I don’t really plan to take this laptop on long trips to Dubai or Africa, but I do plan to take it to our Camp Liberty when we decide to spend a week or two down on the Buffalo River, , , we also call this “MDE West”. I have a satellite dish for Internet connection so I can work just as well down there as I can here in my office. It will be so much better being able to have my entire office with me when we are at the camp.

This means I need a very reliable laptop and one with a reasonably big screen.

My choice – a Lenovo ThinkPad W520.

I just completed the conversion last night and have been using my new “office laptop server” for a couple of days. VERY IMPRESSED !!

In my next post, I’ll outline the steps I took to completely migrate to my new system, , , it was much less hassle than I thought it would be and could not be happier with my setup.

The main reason I went with Lenovo is because I have had a Lenovo X60s for several years. I take it everywhere with me so it has probably logged well over 100,000 miles and has stood up to the travel test admirably. I like the small footprint of the X60s and the light weight for travel.

I find Lenovo laptops to be built sturdy and capable of handling true travel bumps and knocks you go through, , , I have had problems with two other popular brands over the years, , , disk problems and external power connection issues. No issues of any kind with my Lenovo X60s, , , “knock on wood”.

For my office, I need something a bit more robust than the X60s. The only major downside of the X60s is that it came with VISTA (have hated VISTA the whole time, but not enough to replace it) and isn’t powerful enough to be a true desktop replacement.

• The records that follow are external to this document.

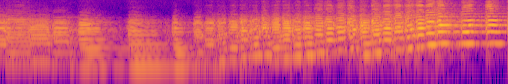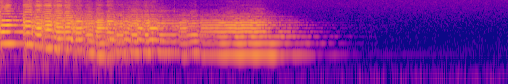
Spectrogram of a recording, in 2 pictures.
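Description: Solo cello played with the bow: a quick run of notes climbing and then falling back, ending on a held note that stops about eight seconds in, followed by near quiet.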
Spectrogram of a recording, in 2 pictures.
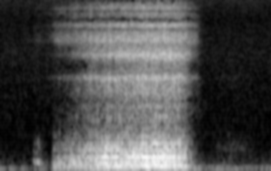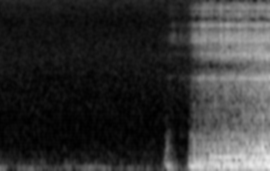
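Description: Two long, loud, harsh rattling snores on inhalation separated by quiet breathing; heavy snoring.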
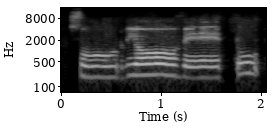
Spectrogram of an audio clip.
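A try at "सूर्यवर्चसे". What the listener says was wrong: आपने दो मंत्रों में ऐ की आवाज दी है। तीसरे मंत्र में आपने ठीक किया है। सूर्य वर्च ऐसे नहीं बोलना होता।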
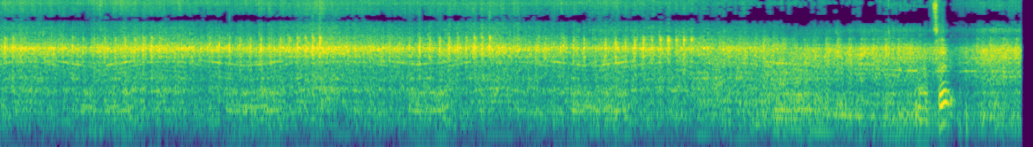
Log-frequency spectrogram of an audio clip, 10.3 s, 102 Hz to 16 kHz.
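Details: 1997 Saturn SL2 petrol engine revved lightly: fast, light ticking over a thin running sound, from the passenger side only under acceleration, most noticeable at 2-3k rpm, slowly worsening; MPG and power seem normal; cause unknown.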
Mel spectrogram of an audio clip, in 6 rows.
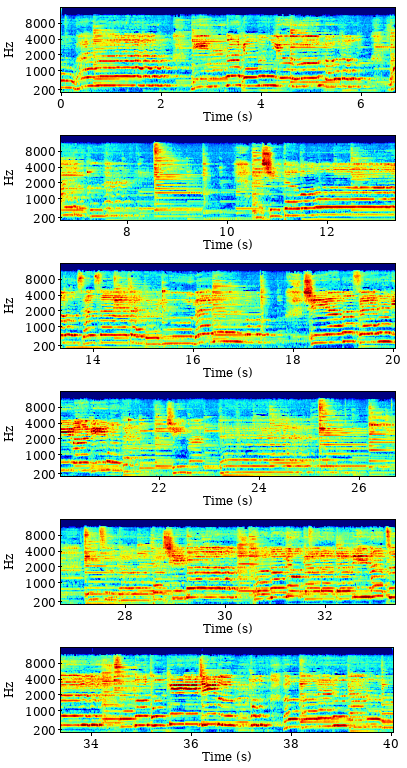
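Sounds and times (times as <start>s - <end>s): woman singing into microphone: 0.0s - 9.6s, 10.2s - 40.0s
small band with guitar: 0.0s - 40.0s.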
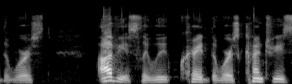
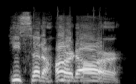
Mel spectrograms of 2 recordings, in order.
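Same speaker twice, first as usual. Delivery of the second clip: loud, higher put-on voice; mock outraged shout, higher and louder; 6 semitones higher, 9 dB louder than usual. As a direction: bellow it like an outraged caller.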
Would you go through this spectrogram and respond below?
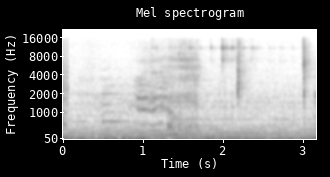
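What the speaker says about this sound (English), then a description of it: "Aw, my cat's so cute." A cat meows, a short wavering call heard fairly close over a low steady background hum, followed by a few faint higher squeaks near the end.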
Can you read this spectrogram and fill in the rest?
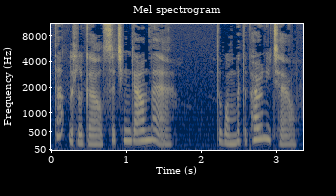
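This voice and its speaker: A woman voicing a patient but firm mother owl in a storybook, gently giving instructions. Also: a little high, lively intonation, moderate pace, vocal fry, no echo.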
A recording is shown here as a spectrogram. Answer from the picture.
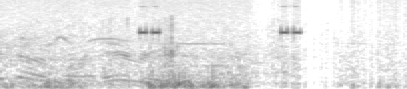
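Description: Near silence: faint outdoor ambience, with two brief faint high beeps about a second apart.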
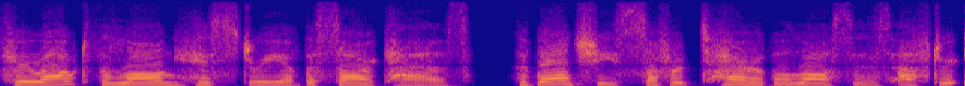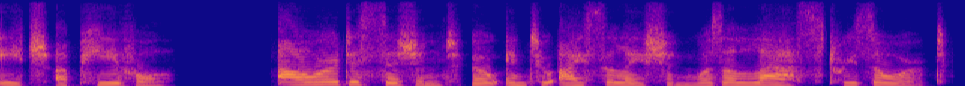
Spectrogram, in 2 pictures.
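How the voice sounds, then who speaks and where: A woman's voice: medium pitch, measured pace, pushed and bright, no room sound, low-quality recording. A woman voicing a dignified, proud, solemn matron of an ancient people in a video game, stately and formal. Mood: solemn pride. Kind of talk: game character voice acting.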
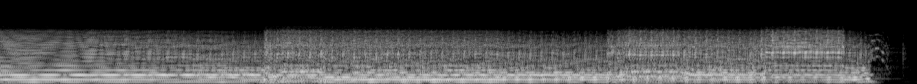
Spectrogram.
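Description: A guitar played through the rotary effect on a Boss GX10 processor, its chords swirling and warbling as the rotor speed shifts between slow and fast sections, loud and distorted before cutting off.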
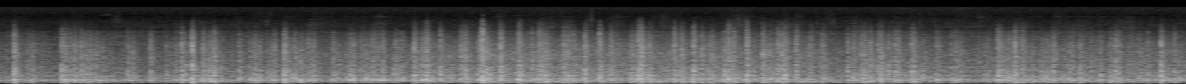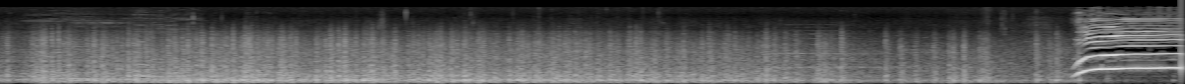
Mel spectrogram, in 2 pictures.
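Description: A fireworks display: a dense, continuous run of pops and crackling bangs from many shells bursting at once, swelling and easing in loudness.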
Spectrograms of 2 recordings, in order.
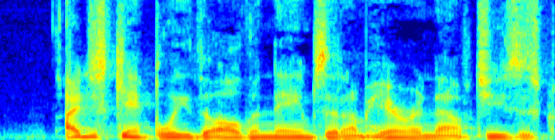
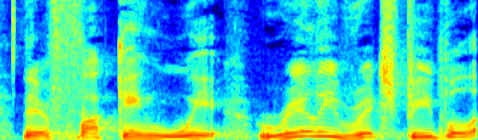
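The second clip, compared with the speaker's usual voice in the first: weird out; 9 semitones higher than usual. Real, not acted. Disgusted verdict on rich people.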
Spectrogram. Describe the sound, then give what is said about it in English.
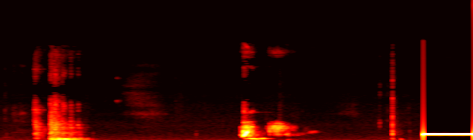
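A steady, single-pitched electronic beep sounds while a group call is being dialed. It is preceded by a few faint short sounds and sustains unbroken to the end. “Oh, we can get Amy on the call. Let's see. Add the group call.”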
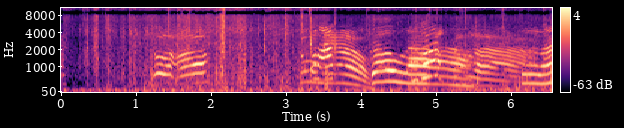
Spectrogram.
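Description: High-pitched voices calling out, from a child and a woman, including one long drawn-out call in the second half; a few light clicks sound in the first two seconds.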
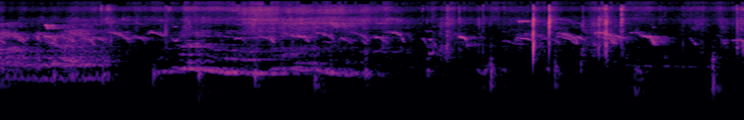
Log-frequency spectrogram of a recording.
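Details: Índio Gigante rooster crowing: a single drawn-out low harmonic note lasting about a second, held steady then gently falling, set amid busy chirping of small wild birds and some broadband clatter.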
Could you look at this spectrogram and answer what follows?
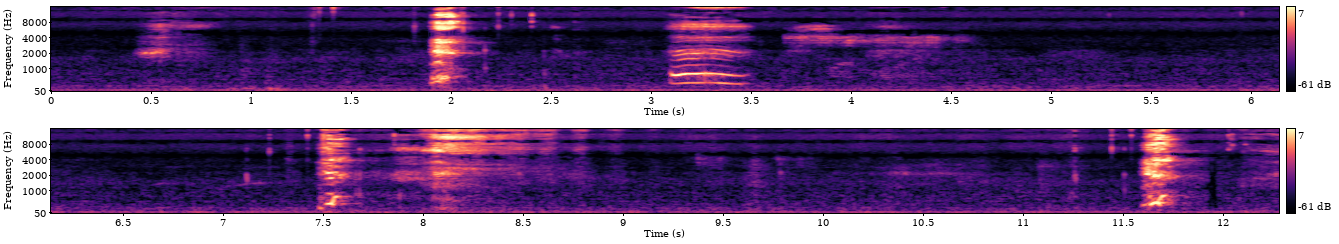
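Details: Infant with hiccups: three sudden, sharp hiccups several seconds apart, soft babbling between them, low steady room hum.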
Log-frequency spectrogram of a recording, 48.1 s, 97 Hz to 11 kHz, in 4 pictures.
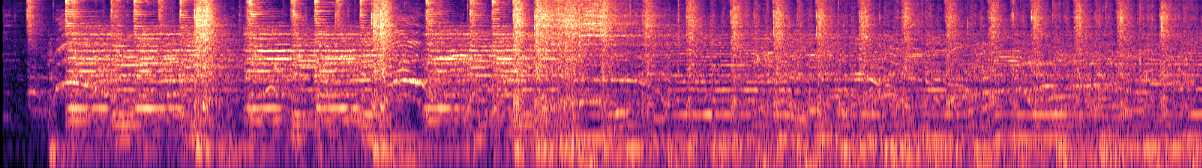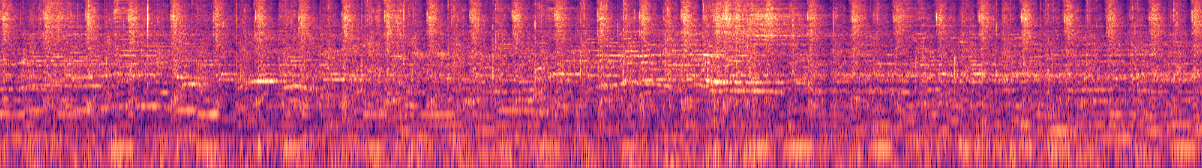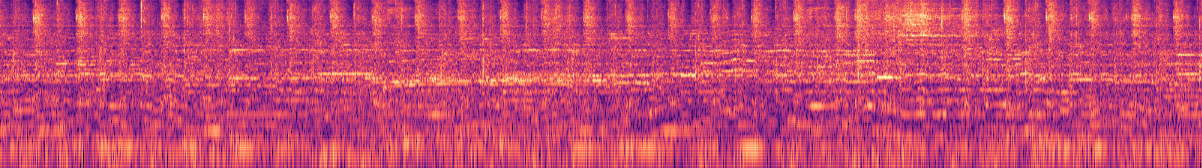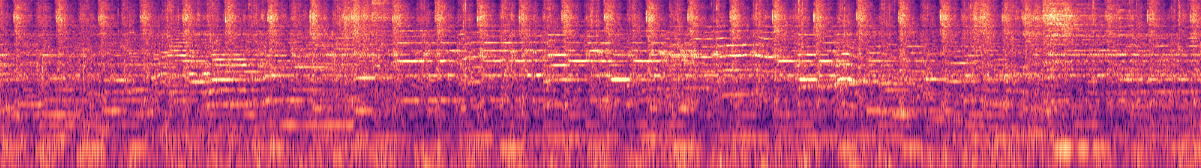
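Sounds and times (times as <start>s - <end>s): live country-rock band: 0.0s - 48.0s.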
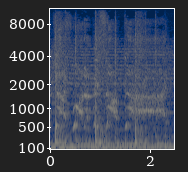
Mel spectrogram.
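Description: Hardcore punk song: distorted electric guitar tuned down a whole step with a Headrush drop-tune effect, played along with the band's recording, under loud shouted vocals.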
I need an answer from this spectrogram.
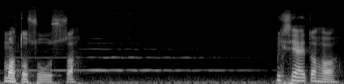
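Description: An excitable young man reacts live to short animations, gasping and calling out to what he sees. His voice swings widely up and down in pitch, at an ordinary middle height. Faint music plays underneath. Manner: excitable, gasps often, talks to the screen. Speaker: YouTuber host.

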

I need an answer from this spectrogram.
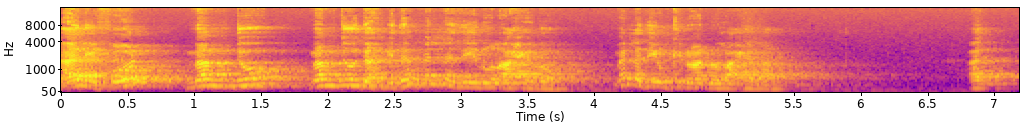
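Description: A male primary school teacher with a Moroccan accent, giving a dictation lesson to young pupils and stretching out key words slowly and with emphasis. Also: high-pitched. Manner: slow, emphatic, drawn-out syllables, frequent praise. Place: classroom. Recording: very echoey classroom with long reverb.

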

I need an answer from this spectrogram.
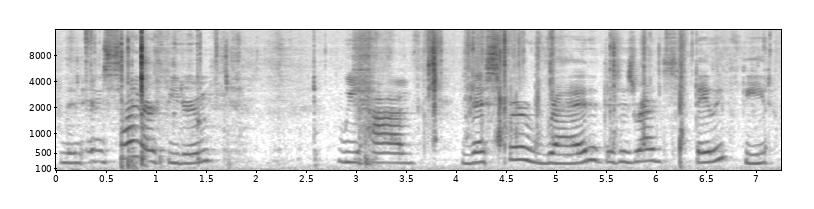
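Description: Taking it slowly, a woman with a high voice lists the contents of her toy horse barn in a relaxed, chatty tour, sometimes speaking softly or whispering. Recorded on a handheld phone by the unseen speaker in a carpeted home room, it carries heavy background noise.

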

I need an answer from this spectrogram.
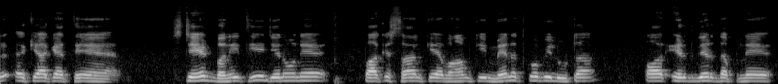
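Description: Man with a sore throat, measured. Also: a little high, darkish tone. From Pakistan. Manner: measured, critical, frequent pauses. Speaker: interview guest. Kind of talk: conversational interview.

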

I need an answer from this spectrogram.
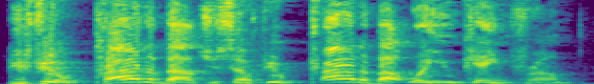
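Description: With huge pitch swings and a slightly fast pace, a man on an internet radio show delivers an improvised political monologue. He is repetitive, returning again and again to rhetorical questions and "right?" tags.

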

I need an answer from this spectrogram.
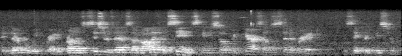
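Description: A man serving as priest and leading a Mass in a large church, with a heavy cathedral echo. He moves from a relaxed, chatty greeting to formal prayer. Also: fairly high pitch, quick pace, slight background noise. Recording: muffled echoey church from far off.

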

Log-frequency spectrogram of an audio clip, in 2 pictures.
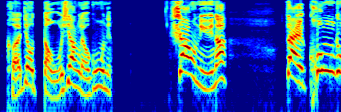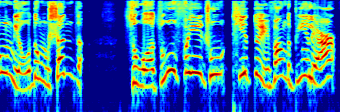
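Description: A man performs dramatic traditional pingshu in a very high-pitched voice, slowly and animatedly. Drawn-out particles and rhetorical asides to the listeners run through his telling. The sound is roomy and faintly dull.

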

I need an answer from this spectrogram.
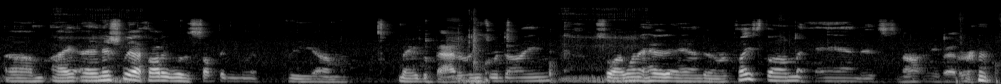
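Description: A young man who makes gaming videos rambles casually while playing, full of ums and restarts, his voice fairly high and at normal speed. The home recording is noisy, with mouse clicks audible.

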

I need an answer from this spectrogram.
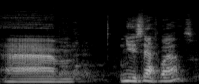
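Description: A man's voice: mid-range voice, fairly even intonation, slow, creaky, sharp tone. An Australian man hosting a casual wine show, chatting and joking with his guests. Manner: chatty, jokey banter. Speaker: show host. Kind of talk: casual chat.

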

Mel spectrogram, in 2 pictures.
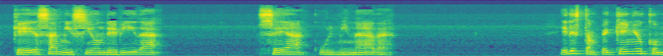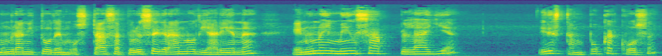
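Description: A man giving an earnest, preachy motivational talk. He repeats phrases for emphasis and pauses between them. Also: mid-range voice. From Mexico. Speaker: motivational speaker.

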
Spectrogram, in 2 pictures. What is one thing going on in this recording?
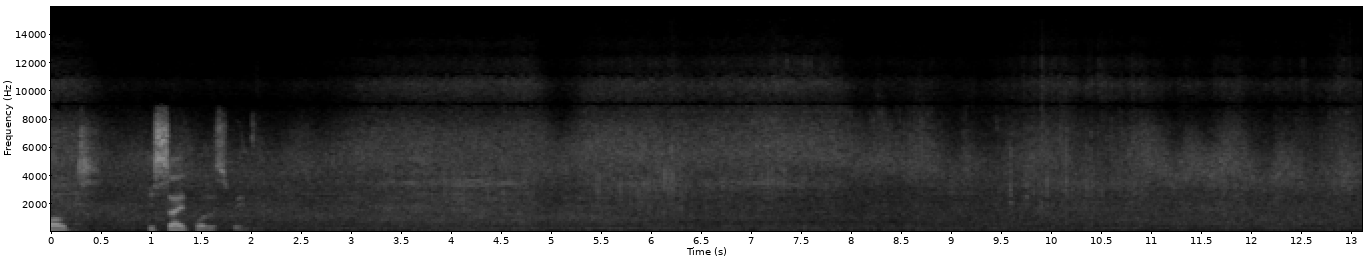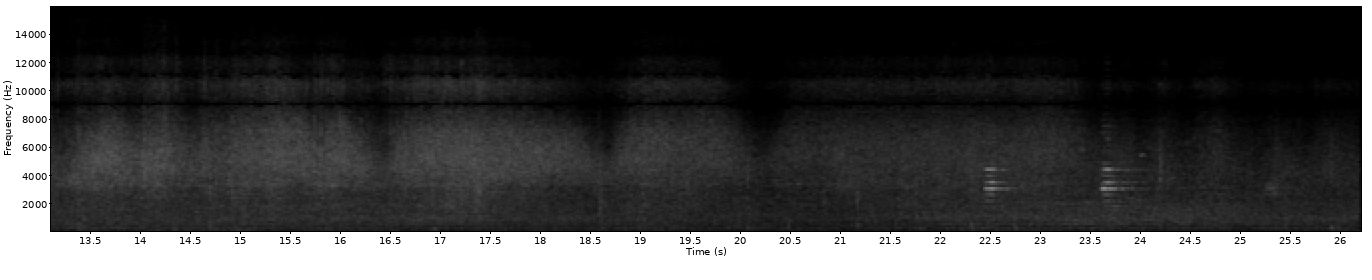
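A steady outdoor town hum fills the air.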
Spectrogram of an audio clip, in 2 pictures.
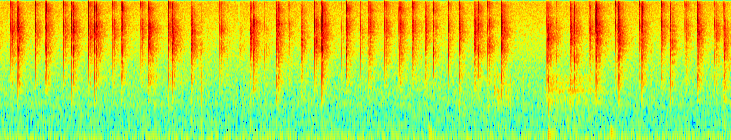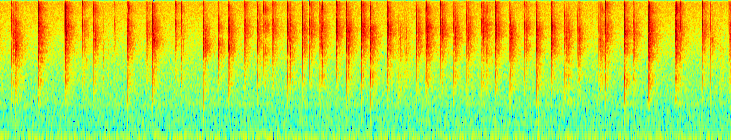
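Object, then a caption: Small painted stones. Small hand-painted medicine stones are tapped in quick succession, giving a steady stream of short, dry, bright clicks that die away almost instantly. A faint low hum sits underneath throughout.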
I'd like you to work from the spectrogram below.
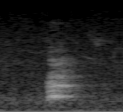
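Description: A single dog bark, one short mid-pitched woof that stands alone against a quiet background.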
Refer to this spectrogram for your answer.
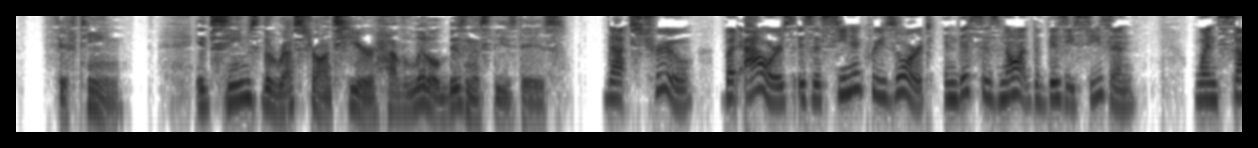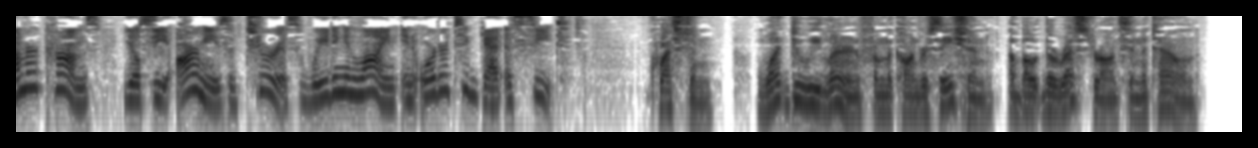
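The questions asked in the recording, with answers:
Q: What do we learn from the conversation about the restaurants in the town?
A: They have little business now but are crowded in summer, the busy tourist season.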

My initial thoughts of the new Lenovo W520 laptop:

  • Fast, , , especially compared to my Dell desktop
  • Screen is bright, sufficient size, and HD clear
  • Keyboard is one of the best in the industry, although I’ll use a full size wireless keyboard and mouse most of the time
  • 3 USB ports and two are USB 3.0 plus all are easy to get to
  • Multiple monitor capability
  • I’m liking Windows 7
  • Plenty of disk capacity with 500GB plus another 500GB on an external hard drive
  • Setup is easier than what I remember with my Dell desktop simply because of the weight, access to monitor port, etc. There is much to be said about “portability”.
  • Feels like a genuine desktop type of power
  • Did I say it is “FAST”? I spent a little extra money because this is for my office and business, , , felt the extra power and speed was worth the cost. So far, very glad I did, , , if only I could type faster.

I still have a few things to do to get my office computing environment completely where I want it but the “heavy lifting is completed”. Next steps are:

  • Order the docking station and a new 21″ monitor
  • Setup my “battle station console” with three monitors

In my next post, I’ll walk you through the migration steps I took to get fully functional with “what I had” plus the “new environment” I want for our MDE Enterprises office environment.